Apple’s wildly successful App Store was not the first mobile software catalogue, but it has been the most successful and with over 65 000 apps with a billion and a half sales, it is a digital steamroller. That Palm would enter the same market with the Pre was an easy forecast. As of 16 June, their SDK opened up to general development – a move that will take usher their Pre and its fanbase into the mainstream. Or will it?
According to their blog, the beta phase of the sonorously named App Catalog, has already seen 1,8 million downloads. But between Nokia’s Ovi, Apple’s App Store, the Palm App Catalog, Sony Ericsson’s app store, the Android Market, and a handful of other stores, there are bound to be a few who don’t can’t fit into the lift.
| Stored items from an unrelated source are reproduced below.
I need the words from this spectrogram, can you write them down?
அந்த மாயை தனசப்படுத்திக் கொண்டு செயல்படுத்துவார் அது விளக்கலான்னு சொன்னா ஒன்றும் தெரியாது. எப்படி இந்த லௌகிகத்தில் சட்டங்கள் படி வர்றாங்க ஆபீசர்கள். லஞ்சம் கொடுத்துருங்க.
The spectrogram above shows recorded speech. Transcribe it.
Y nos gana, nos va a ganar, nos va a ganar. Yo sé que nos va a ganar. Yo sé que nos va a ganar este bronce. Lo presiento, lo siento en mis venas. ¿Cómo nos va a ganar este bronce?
Palm’s Pre is currently mated to one carrier in the USA, but will roll out in Europe and Asia. While a decent product with a strong following of Apple haters, the Pre has a hard road ahead of it. The hitherto strength inherent in exclusivity will prove to be a bane for success. Already, AT&T’s antiquated business models and lethargic reactions to a market are proving counterproductive to Apple’s consumer base. Exclusivity precludes innovation and products slaved to such models will find success a hard road. The future is not about business parters and bleeding the competition, it is about the developer and her outlets for success.
Palm, Nokia and Apple are testing their virility in the download marketplace, but currently support too selfish of economies. Apple’s device is one product, a platform that forever will be Apple Only. Palm, in their pigheadedness will follow the same path and so too will faithful followers of old practices. Android and Chrome, however, are poised to explode. Prepared for the future in Open Source software that while establishing a self-serving market, has fewer stipulations on hardware, carriers, and thus, developers.
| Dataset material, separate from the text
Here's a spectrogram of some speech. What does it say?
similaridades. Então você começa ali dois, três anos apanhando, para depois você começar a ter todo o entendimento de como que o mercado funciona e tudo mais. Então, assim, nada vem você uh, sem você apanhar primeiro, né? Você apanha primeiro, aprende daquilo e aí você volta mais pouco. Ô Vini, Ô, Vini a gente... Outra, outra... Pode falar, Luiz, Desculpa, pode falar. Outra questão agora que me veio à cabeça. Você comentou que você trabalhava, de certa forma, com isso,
The current Mobile phone market is reminiscent of early 1980′s Silicon Valley history, a time when Apple dominated the exploding personal computer market as a bold, innovative company. Microsoft’s virulent strategy worked then, but now, in a mobile market that is poised for change, will pale when juxtaposed with Google’s open source platforms. As the laptop has replaced the desktop, smartphones too, will replace their heavier, untethered counterparts. The iPhone and the Pre will continue in prosperity for some years, both companies need to adopt more community-friendly strategies to continue to gain the support of developers as the landscape dramatically changes.
More speculation about the iPhone can be found below:
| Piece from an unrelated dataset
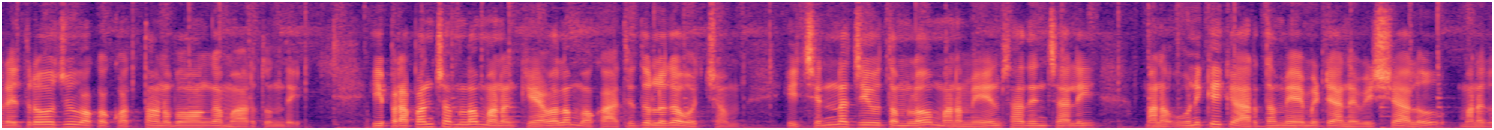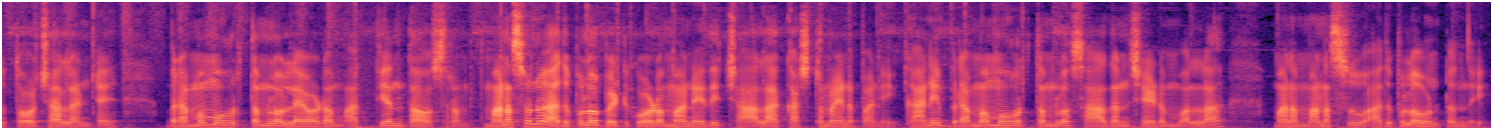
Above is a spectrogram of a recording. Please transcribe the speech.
ప్రతిరోజు ఒక కొత్త అనుభవంగా మారుతుంది. ఈ ప్రపంచంలో మనం కేవలం ఒక అతిథులుగా వచ్చాం. ఈ చిన్న జీవితంలో మనం ఏం సాధించాలి? మన ఉనికికి అర్థం ఏమిటి అనే విషయాలు మనకు తోచాలంటే బ్రహ్మ ముహూర్తంలో లేవడం అత్యంత అవసరం. మనసును అదుపులో పెట్టుకోవడం అనేది చాలా కష్టమైన పని. కానీ బ్రహ్మ ముహూర్తంలో సాధన చేయడం వల్ల మన మనసు అదుపులో ఉంటుంది.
Standardisation of Smartphone Sync Ports to USB — AT&T Tethering, not Free, but not 55$ — No More GoPhone with OS 3.0 — AT&T and Apple, Speculation about 2010